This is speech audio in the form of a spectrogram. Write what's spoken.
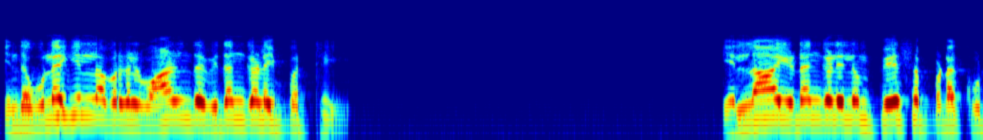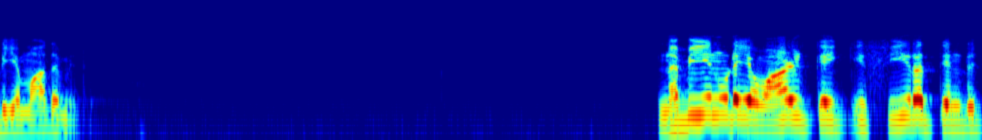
இந்த உலகில் அவர்கள் வாழ்ந்த விதங்களை பற்றி எல்லா இடங்களிலும் பேசப்படக்கூடிய மாதம் இது. நபியினுடைய வாழ்க்கைக்கு சீரத் என்று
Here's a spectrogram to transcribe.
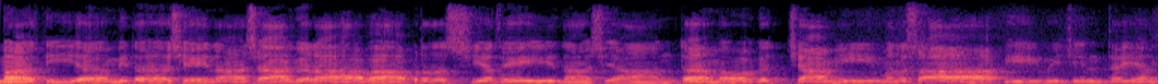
महतीयमितः सेना सागरा सागराभा प्रदश्यते नाश्यान्तमवगच्छामि, मनसापि विचिन्तयन्।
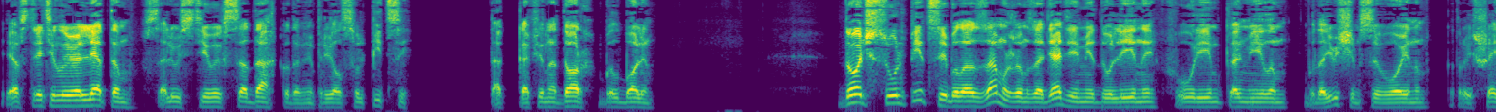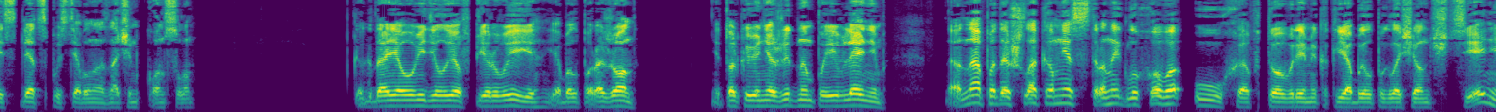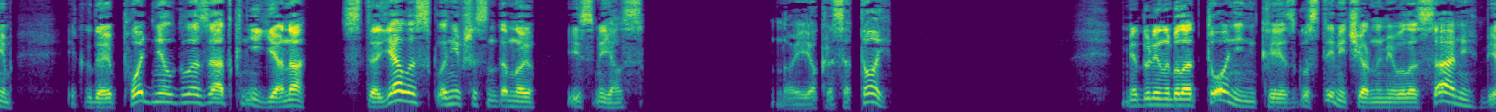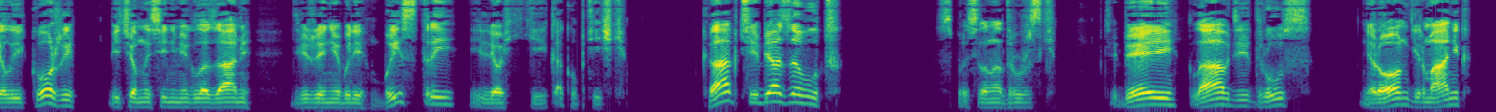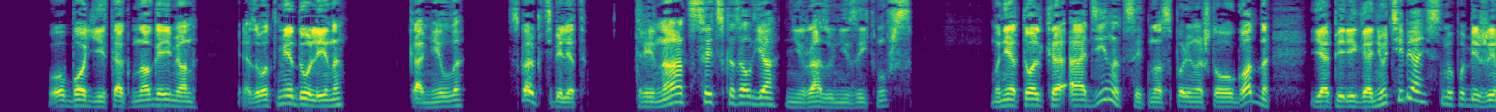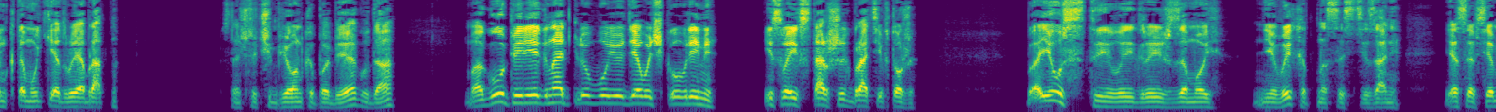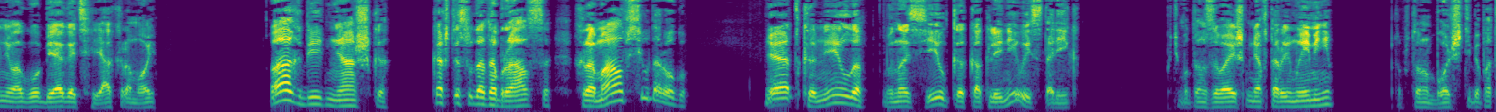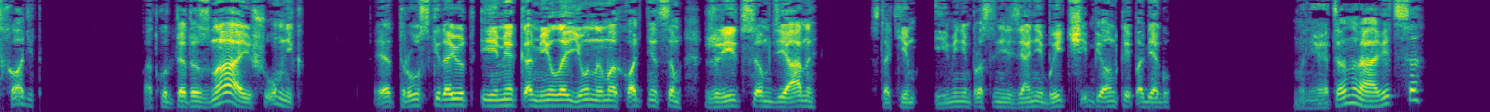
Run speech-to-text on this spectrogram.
Я встретил ее летом в Солюстиевых садах, куда меня привел Сульпиций, так как был болен. Дочь Сульпицы была замужем за дядей Медулины, Фурием Камилом, выдающимся воином, который шесть лет спустя был назначен консулом. Когда я увидел ее впервые, я был поражен не только ее неожиданным появлением. Она подошла ко мне со стороны глухого уха, в то время как я был поглощен чтением, и когда я поднял глаза от книги, она стояла, склонившись надо мною, и смеялась. Но ее красотой... Медулина была тоненькая, с густыми черными волосами, белой кожей и темно-синими глазами, Движения были быстрые и легкие, как у птички. — Как тебя зовут? — спросила она дружески. — Тиберий, Клавдий, Друз, Нерон, Германик. О, боги, так много имен. Меня зовут Медулина. Камилла. Сколько тебе лет? — Тринадцать, — сказал я, ни разу не заикнувшись. — Мне только одиннадцать, но спорю на что угодно. Я перегоню тебя, если мы побежим к тому кедру и обратно. Значит, ты чемпионка по бегу, да? Могу перегнать любую девочку в Риме и своих старших братьев тоже. Боюсь, ты выиграешь за мой невыход на состязание. Я совсем не могу бегать, я хромой. Ах, бедняжка, как ж ты сюда добрался? Хромал всю дорогу? Нет, Камилла, в носилках, как ленивый старик. Почему ты называешь меня вторым именем? Потому что оно больше тебе подходит. Откуда ты это знаешь, умник? Это русские дают имя Камила юным охотницам, жрицам Дианы. С таким именем просто нельзя не быть чемпионкой по бегу. Мне это нравится.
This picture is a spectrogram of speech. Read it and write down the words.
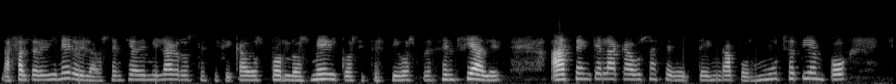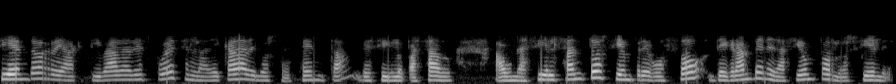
la falta de dinero y la ausencia de milagros testificados por los médicos y testigos presenciales hacen que la causa se detenga por mucho tiempo, siendo reactivada después en la década de los 60 del siglo pasado. Aún así, el santo siempre gozó de gran veneración por los fieles.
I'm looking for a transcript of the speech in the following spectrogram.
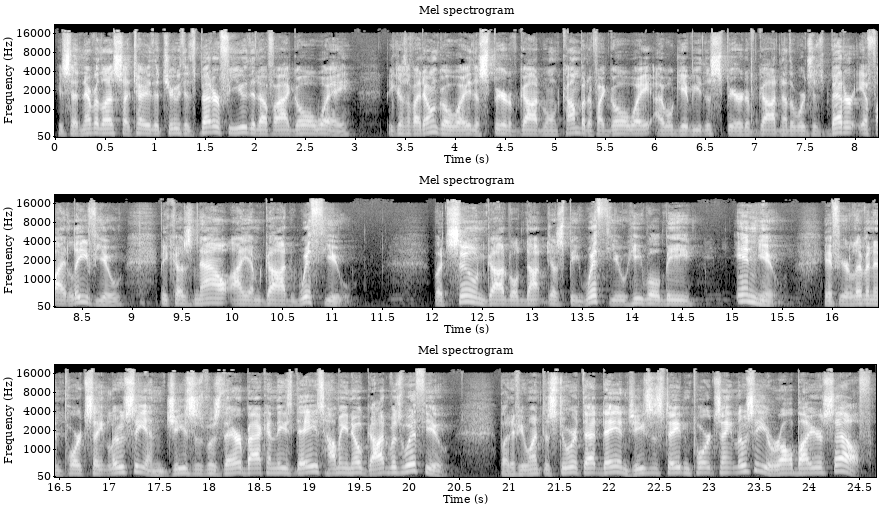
He said, Nevertheless, I tell you the truth, it's better for you that if I go away, because if I don't go away, the Spirit of God won't come. But if I go away, I will give you the Spirit of God. In other words, it's better if I leave you because now I am God with you. But soon, God will not just be with you, He will be in you. If you're living in Port St. Lucie and Jesus was there back in these days, how many know God was with you? But if you went to Stuart that day and Jesus stayed in Port St. Lucie, you were all by yourself.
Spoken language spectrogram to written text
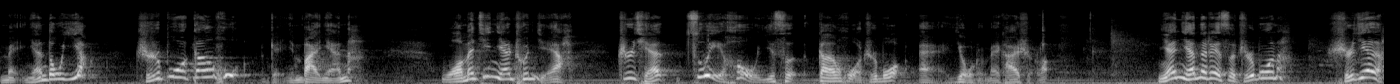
每年都一样，直播干货给您拜年呐。我们今年春节啊，之前最后一次干货直播，哎，又准备开始了。年前的这次直播呢？时间啊，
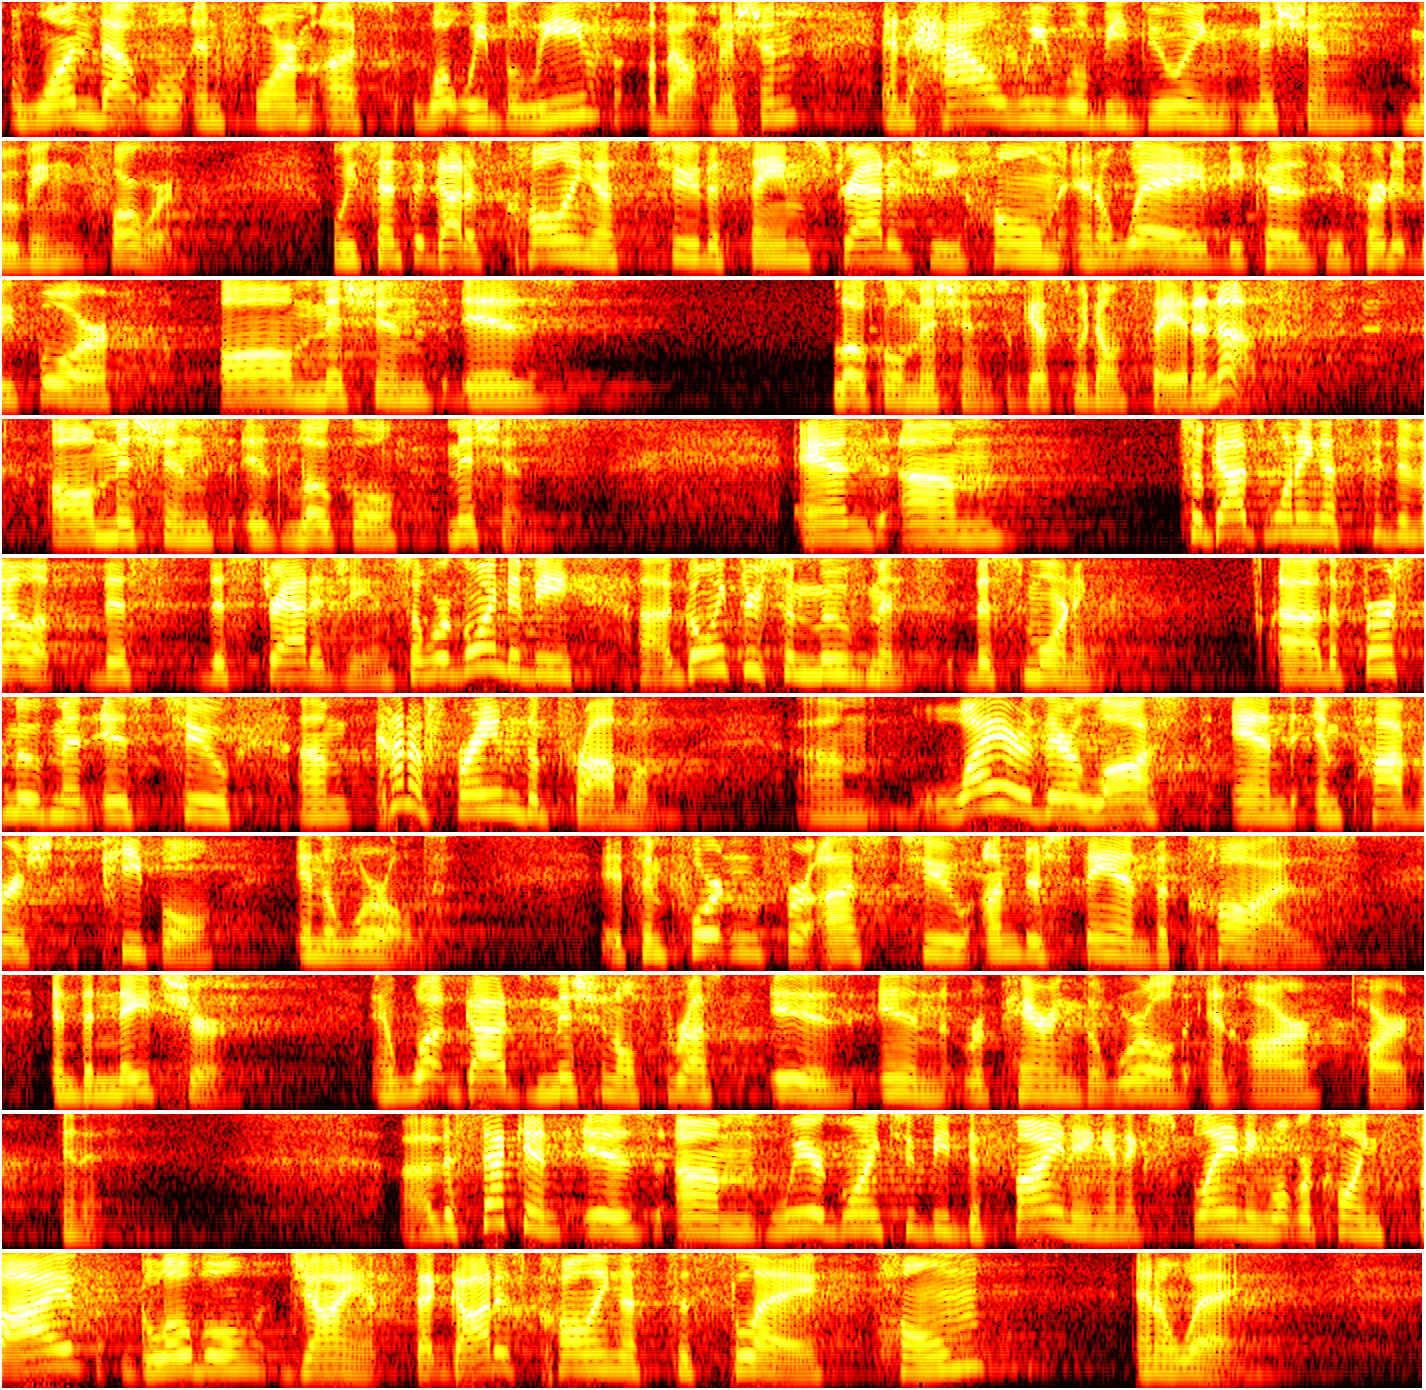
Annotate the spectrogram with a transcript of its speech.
one that will inform us what we believe about mission and how we will be doing mission moving forward. We sense that God is calling us to the same strategy, home and away, because you've heard it before all missions is local missions. I guess we don't say it enough. All missions is local missions. And um, so God's wanting us to develop this, this strategy. And so we're going to be uh, going through some movements this morning. Uh, the first movement is to um, kind of frame the problem. Um, why are there lost and impoverished people in the world? It's important for us to understand the cause and the nature and what God's missional thrust is in repairing the world and our part in it. Uh, the second is um, we are going to be defining and explaining what we're calling five global giants that God is calling us to slay home and away.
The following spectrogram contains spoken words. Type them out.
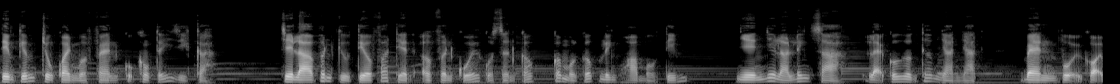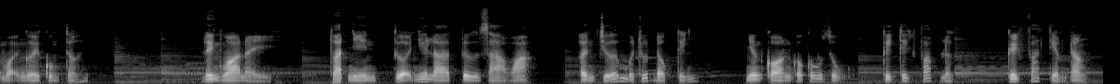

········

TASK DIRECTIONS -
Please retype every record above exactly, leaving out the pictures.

RESULT BELOW -
This is speech audio in the form of a spectrogram. Write what's spoken.
இந்த உலகில் அவர்கள் வாழ்ந்த விதங்களை பற்றி எல்லா இடங்களிலும் பேசப்படக்கூடிய மாதம் இது. நபியினுடைய வாழ்க்கைக்கு சீரத் என்று
Here's a spectrogram to transcribe.
महतीयमितः सेना सागरा सागराभा प्रदश्यते नाश्यान्तमवगच्छामि, मनसापि विचिन्तयन्।
Run speech-to-text on this spectrogram.
Я встретил ее летом в Солюстиевых садах, куда меня привел Сульпиций, так как был болен. Дочь Сульпицы была замужем за дядей Медулины, Фурием Камилом, выдающимся воином, который шесть лет спустя был назначен консулом. Когда я увидел ее впервые, я был поражен не только ее неожиданным появлением. Она подошла ко мне со стороны глухого уха, в то время как я был поглощен чтением, и когда я поднял глаза от книги, она стояла, склонившись надо мною, и смеялась. Но ее красотой... Медулина была тоненькая, с густыми черными волосами, белой кожей и темно-синими глазами, Движения были быстрые и легкие, как у птички. — Как тебя зовут? — спросила она дружески. — Тиберий, Клавдий, Друз, Нерон, Германик. О, боги, так много имен. Меня зовут Медулина. Камилла. Сколько тебе лет? — Тринадцать, — сказал я, ни разу не заикнувшись. — Мне только одиннадцать, но спорю на что угодно. Я перегоню тебя, если мы побежим к тому кедру и обратно. Значит, ты чемпионка по бегу, да? Могу перегнать любую девочку в Риме и своих старших братьев тоже. Боюсь, ты выиграешь за мой невыход на состязание. Я совсем не могу бегать, я хромой. Ах, бедняжка, как ж ты сюда добрался? Хромал всю дорогу? Нет, Камилла, в носилках, как ленивый старик. Почему ты называешь меня вторым именем? Потому что оно больше тебе подходит. Откуда ты это знаешь, умник? Это русские дают имя Камила юным охотницам, жрицам Дианы. С таким именем просто нельзя не быть чемпионкой по бегу. Мне это нравится.
This picture is a spectrogram of speech. Read it and write down the words.
la falta de dinero y la ausencia de milagros testificados por los médicos y testigos presenciales hacen que la causa se detenga por mucho tiempo, siendo reactivada después en la década de los 60 del siglo pasado. Aún así, el santo siempre gozó de gran veneración por los fieles.
I'm looking for a transcript of the speech in the following spectrogram.
He said, Nevertheless, I tell you the truth, it's better for you that if I go away, because if I don't go away, the Spirit of God won't come. But if I go away, I will give you the Spirit of God. In other words, it's better if I leave you because now I am God with you. But soon, God will not just be with you, He will be in you. If you're living in Port St. Lucie and Jesus was there back in these days, how many know God was with you? But if you went to Stuart that day and Jesus stayed in Port St. Lucie, you were all by yourself.
Spoken language spectrogram to written text
每年都一样，直播干货给您拜年呐。我们今年春节啊，之前最后一次干货直播，哎，又准备开始了。年前的这次直播呢？时间啊，
Annotate the spectrogram with a transcript of its speech.
one that will inform us what we believe about mission and how we will be doing mission moving forward. We sense that God is calling us to the same strategy, home and away, because you've heard it before all missions is local missions. I guess we don't say it enough. All missions is local missions. And um, so God's wanting us to develop this, this strategy. And so we're going to be uh, going through some movements this morning. Uh, the first movement is to um, kind of frame the problem. Um, why are there lost and impoverished people in the world? It's important for us to understand the cause and the nature and what God's missional thrust is in repairing the world and our part in it. Uh, the second is um, we are going to be defining and explaining what we're calling five global giants that God is calling us to slay home and away.
The following spectrogram contains spoken words. Type them out.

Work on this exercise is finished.